In the UK, the interpretation of the Proceeds of Crime Act 2002 when using asset confiscation as a weapon in the criminal regulators’ arsenal of sanctions will continue to develop and solidify over time. However, in recent years it seems that the courts, lawyers and regulators alike struggle to understand the spirit of the law. On one hand the prosecutors seem to be applying the “lifestyle” assumptions with complete abandon whereas the court, while certainly not ignoring the law, on occasions comes up with common sense judgements when enforcing what many commentators have labelled as “Draconian” legislation.
What is criminal benefit and how much might be realised during confiscation is commonly disputed and was a notable issue in the recent R – v – May appeal during 2008. The judge had originally reduced an individual’s benefit by the amount of monies recovered elsewhere in a fraudulent matter. It was subsequently ruled that he had erred in doing this as he had been confusing realisable assets with benefit.
What is clear after this decision is that the benefit obtained from money laundering for the purpose of the Proceeds of Crime framework is not the profit (or commission earned) of carrying out the crime but the sum of the criminal property dealt with. This means that if you facilitate the laundering of a million pounds for a friend for a £10,000 fee, your benefit will be assessed at the level of one million pounds. Put simply, it is the amount of criminal proceeds flowing through your hands.

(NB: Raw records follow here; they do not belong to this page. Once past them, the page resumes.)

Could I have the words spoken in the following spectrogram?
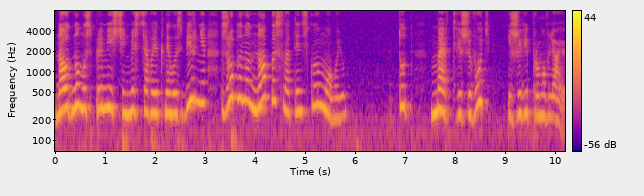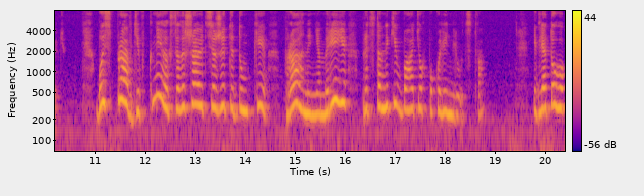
на одному з приміщень місцевої книгозбірні зроблено напис латинською мовою. Тут мертві живуть і живі промовляють. Бо й справді в книгах залишаються жити думки, прагнення, мрії представників багатьох поколінь людства. І для того,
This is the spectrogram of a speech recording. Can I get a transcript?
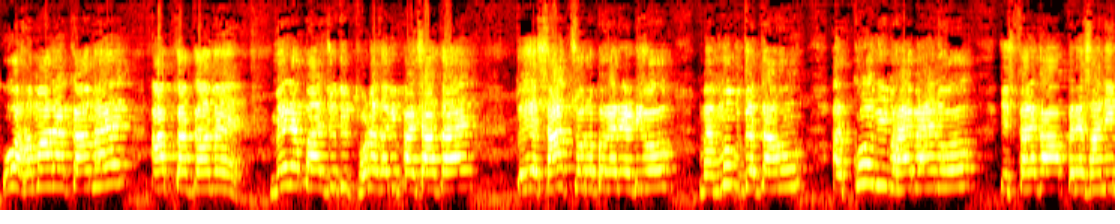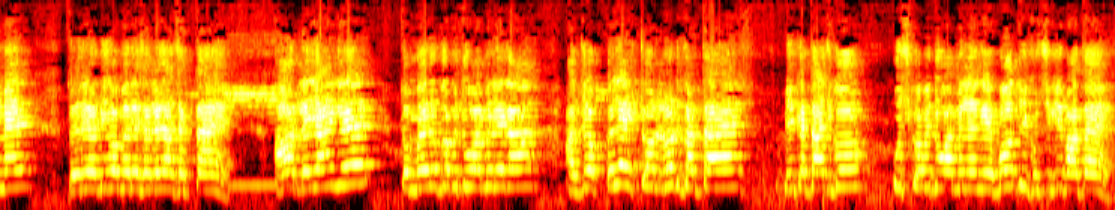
वो हमारा काम है, आपका काम है। मेरे पास यदि थोड़ा सा भी पैसा आता है तो ये सात सौ रुपए का रेडियो मैं मुफ़्त देता हूँ। और कोई भी भाई बहन हो, इस तरह का परेशानी में तो रेडियो मेरे से ले जा सकता है। और ले जाएँगे तो मेरे को भी दुआ मिलेगा। और जो प्ले स्टोर लोड करता है बीके ताज को, उसको भी दुआ मिलेंगे। बहुत ही खुशी की बात है।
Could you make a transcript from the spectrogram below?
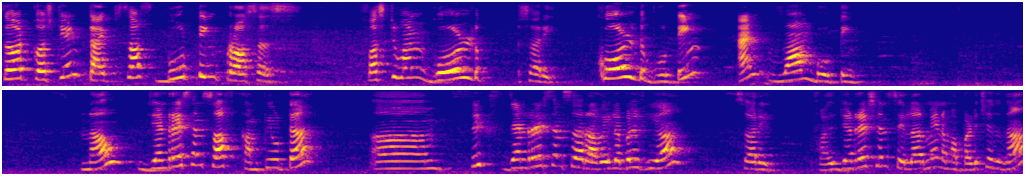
Third question types of booting process. First one gold sorry cold booting and warm booting. Now generations of computer um, six generations are available here. Sorry five generations எல்லாருமே நம்ம படித்தது தான்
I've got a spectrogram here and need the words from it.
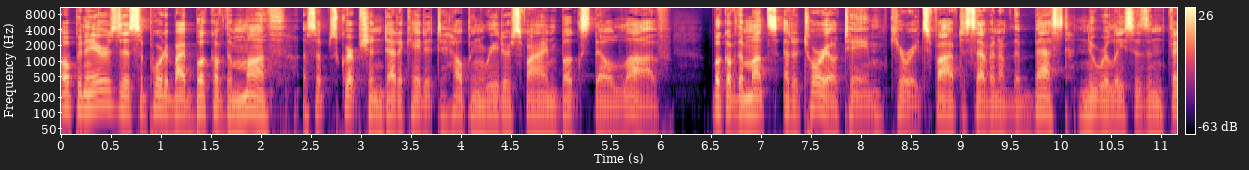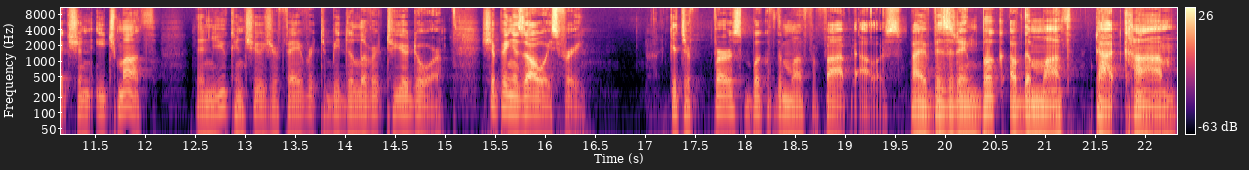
Open Ears is supported by Book of the Month, a subscription dedicated to helping readers find books they'll love. Book of the Month's editorial team curates five to seven of the best new releases in fiction each month. Then you can choose your favorite to be delivered to your door. Shipping is always free. Get your first book of the month for $5 by visiting bookofthemonth.com.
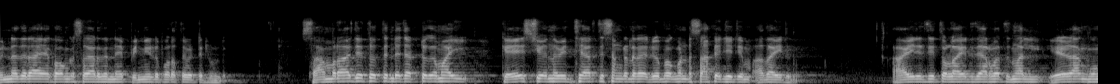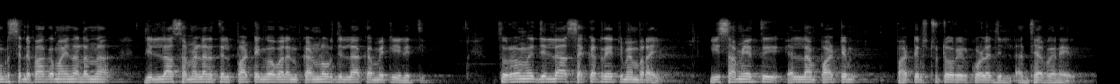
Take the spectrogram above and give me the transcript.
ഉന്നതരായ കോൺഗ്രസ്സുകാർ തന്നെ പിന്നീട് പുറത്തുവിട്ടിട്ടുണ്ട്. സാമ്രാജ്യത്വത്തിന്റെ ചട്ടുകമായി കെ എസ് യു എന്ന വിദ്യാർത്ഥി സംഘടന രൂപം കൊണ്ട സാഹചര്യം അതായിരുന്നു. ആയിരത്തി തൊള്ളായിരത്തി അറുപത്തിനാലിൽ ഏഴാം കോൺഗ്രസിന്റെ ഭാഗമായി നടന്ന ജില്ലാ സമ്മേളനത്തിൽ പാട്ടിങ്കോപാലൻ കണ്ണൂർ ജില്ലാ കമ്മിറ്റിയിലെത്തി. തുടർന്ന് ജില്ലാ സെക്രട്ടേറിയറ്റ് മെമ്പറായി. ഈ സമയത്ത് എല്ലാം പാട്യം പാട്യം ട്യൂട്ടോറിയൽ കോളേജിൽ അധ്യാപകനായിരുന്നു.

The quantum of recovery can therefore be much more than the cash earned by doing the crime! This is the case if a person is deemed to have a criminal lifestyle. Then it is not just the value of the particular criminal conduct that has taken place that becomes the benefit, but the value of all assets owned and monies transacted during the previous six years. So in theory, if you fail to pay a few parking tickets you stand to lose your house, car and life savings.
It is up to a defendant to prove that all monies passing through his or her bank account do not represent the proceeds of criminal activity. This means that all income must be verified. This is easy for an average employee whose main income will be a salary through the PAYE system with perhaps an occasional injection of funds from an identifiable source such as parental gift or lottery win. It is not so easy for the person who has lived as a wheeler and dealer, often paying little or no tax and certainly keeping only minimal accounting records. Explaining cash receipts into a bank account can be difficult and the Prosecution will always assume these to be benefit. Furthermore, when assessing realisable assets all payments out of a bank account will be deemed to be dispersal of criminal proceeds as “hidden assets” unless the purchase can be identified clearly. Identifying these transactions, which are often simply innocent household outgoings, can be difficult without a properly documented paper trail.
The system penalises those that do not live a conventional lifestyle, dealing in cash and therefore very often not paying appropriate taxes. It is a lesson for those that do deal in cash but otherwise keep their legal obligations up to date – to keep good records!